Incredible user interface tip to increase user engagement—make your software challenging and don’t let a user “auto-pilot” through an easily understood interface.

by worstideas


Supposedly, the proliferation of ubiquitous GPS has lead to humans being worse at navigating, the presence of calculators has rendered most people incapable of doing even basic mental math, and the existence of written language has made humans worse at remembering things more generally.


In order to combat this “things are too easy” trend, we recommend that software become intentionally harder to use. The open source community is already on top of this trend, as are late-2010s mobile app developers (perhaps most famously, Snapchat).

Specific issue: Color pickers

This proposal is limited to a basic enhancement of color pickers (Figure 1): by rearranging the location of colors, we can cause users to spend more time trying to find the color they are looking for, which both 1) promotes brain development and 2) increases engagement with the app.
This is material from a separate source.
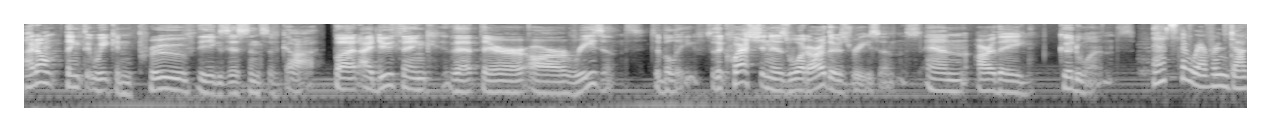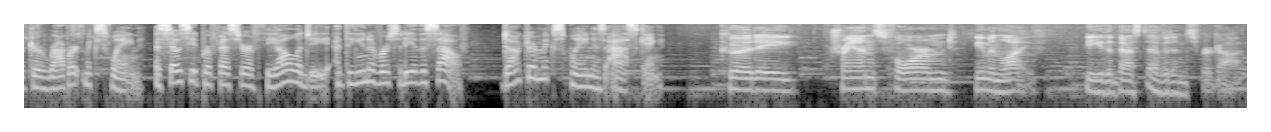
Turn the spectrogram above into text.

For mobile apps, increased engagement (i.e., time) also translates to more opportunities to show ads to the user.


Fig. 1: This color picker used in some built-in Apple software is totally unchallenging and unremarkable.
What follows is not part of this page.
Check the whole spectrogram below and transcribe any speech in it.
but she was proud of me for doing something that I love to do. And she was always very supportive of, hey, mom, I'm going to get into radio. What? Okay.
Fig. 2: The Microsoft Office color picker is also sensibly arranged, although it has an unconventional muted color palette.
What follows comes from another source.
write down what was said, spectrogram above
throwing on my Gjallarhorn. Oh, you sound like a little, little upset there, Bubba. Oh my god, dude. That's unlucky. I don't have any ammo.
An “enhanced” color palette could look like the default one from 2014 LibreOffice (Figure 3): the seemingly random arrangement of strange and uncommon colors (with a few duplicates) means that the user will need to be fully engaged with the color picker panel in order to make sense of it.


Fig. 3: LibreOffice’s 2014 color picker doesn’t spoon-feed the user. Additionally, some colors are labeled counterintuitively to really force the user to understand what they are doing (for example, “Light blue” is  not the correct term for the blue square in the top right).


Fig. 4: LibreOffice has, strangely, refashioned their interface; the 2016 default (at left) is now arranged in a fashion similar to other software’s color pickers.


When designing a commonly used user interface element (for example, a color picker, “save file” dialog, list of email addresses, a phone dialer, etc…), you should try to consider: how can I make this element “more engaging” to the end user? Don’t let the user’s brain coast on auto-pilot—make them work for every interaction with your interface.

PROS: Improves neural connections and promotes a hard-working self-reliant attitude.

CONS: Entitled end users will whine about your decisions!